Task
Exact copies of the lines below are the goal; any images in them are dropped.

[Source records]
● ● ● ●

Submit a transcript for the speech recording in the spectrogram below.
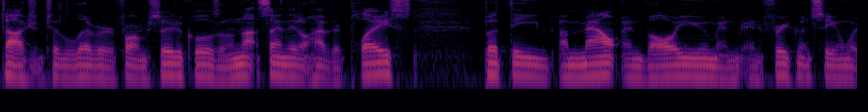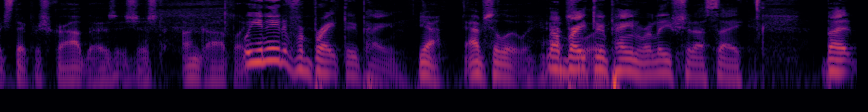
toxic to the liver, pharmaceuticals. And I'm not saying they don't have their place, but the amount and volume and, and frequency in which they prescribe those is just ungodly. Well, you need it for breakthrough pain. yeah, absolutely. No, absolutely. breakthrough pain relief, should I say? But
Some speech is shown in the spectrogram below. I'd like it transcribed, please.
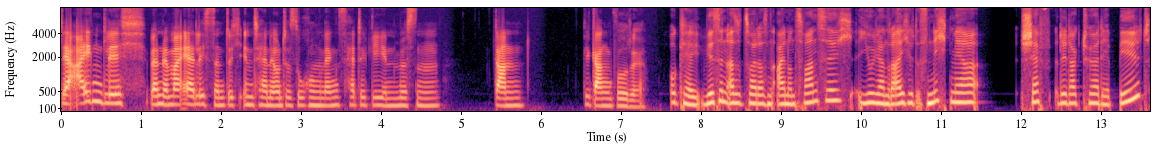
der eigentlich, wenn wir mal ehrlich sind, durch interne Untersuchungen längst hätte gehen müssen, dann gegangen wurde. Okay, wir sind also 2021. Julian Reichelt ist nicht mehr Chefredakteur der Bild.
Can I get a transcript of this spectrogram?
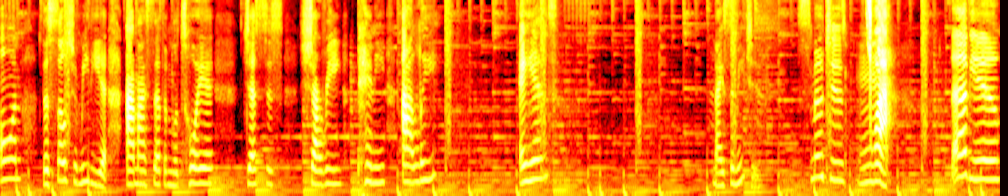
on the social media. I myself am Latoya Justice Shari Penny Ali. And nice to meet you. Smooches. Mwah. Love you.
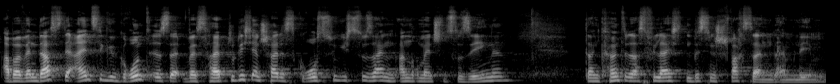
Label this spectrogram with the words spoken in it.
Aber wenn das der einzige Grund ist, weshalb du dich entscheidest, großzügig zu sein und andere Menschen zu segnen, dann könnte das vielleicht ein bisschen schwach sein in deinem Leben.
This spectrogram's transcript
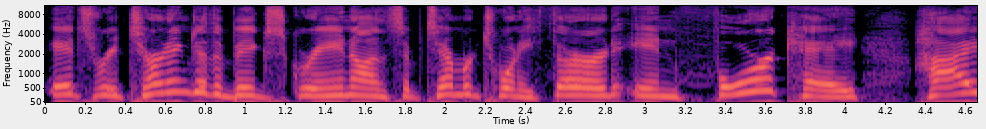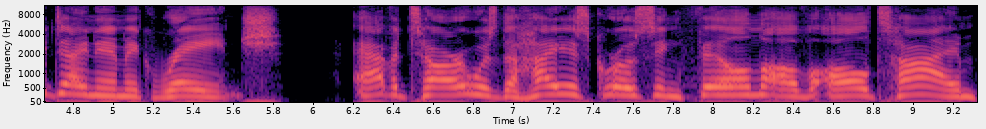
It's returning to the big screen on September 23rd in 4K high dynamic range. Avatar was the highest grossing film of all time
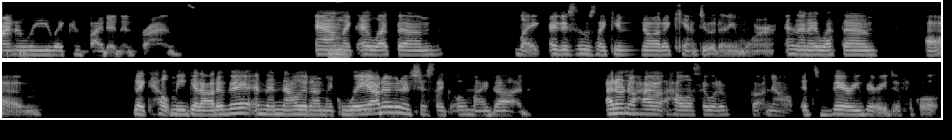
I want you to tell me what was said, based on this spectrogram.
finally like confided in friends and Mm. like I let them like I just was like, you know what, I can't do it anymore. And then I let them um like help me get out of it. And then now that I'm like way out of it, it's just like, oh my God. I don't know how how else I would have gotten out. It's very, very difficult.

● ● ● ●

Output of the task
Submit a transcript for the speech recording in the spectrogram below.
toxic to the liver, pharmaceuticals. And I'm not saying they don't have their place, but the amount and volume and, and frequency in which they prescribe those is just ungodly. Well, you need it for breakthrough pain. yeah, absolutely. No, absolutely. breakthrough pain relief, should I say? But
Some speech is shown in the spectrogram below. I'd like it transcribed, please.
der eigentlich, wenn wir mal ehrlich sind, durch interne Untersuchungen längst hätte gehen müssen, dann gegangen wurde. Okay, wir sind also 2021. Julian Reichelt ist nicht mehr Chefredakteur der Bild.
Can I get a transcript of this spectrogram?
on the social media. I myself am Latoya Justice Shari Penny Ali. And nice to meet you. Smooches. Mwah. Love you.
Label this spectrogram with the words spoken in it.
Aber wenn das der einzige Grund ist, weshalb du dich entscheidest, großzügig zu sein und andere Menschen zu segnen, dann könnte das vielleicht ein bisschen schwach sein in deinem Leben.
This spectrogram's transcript
It's returning to the big screen on September 23rd in 4K high dynamic range. Avatar was the highest grossing film of all time
I want you to tell me what was said, based on this spectrogram.
finally like confided in friends and Mm. like I let them like I just was like, you know what, I can't do it anymore. And then I let them um like help me get out of it. And then now that I'm like way out of it, it's just like, oh my God. I don't know how how else I would have gotten out. It's very, very difficult.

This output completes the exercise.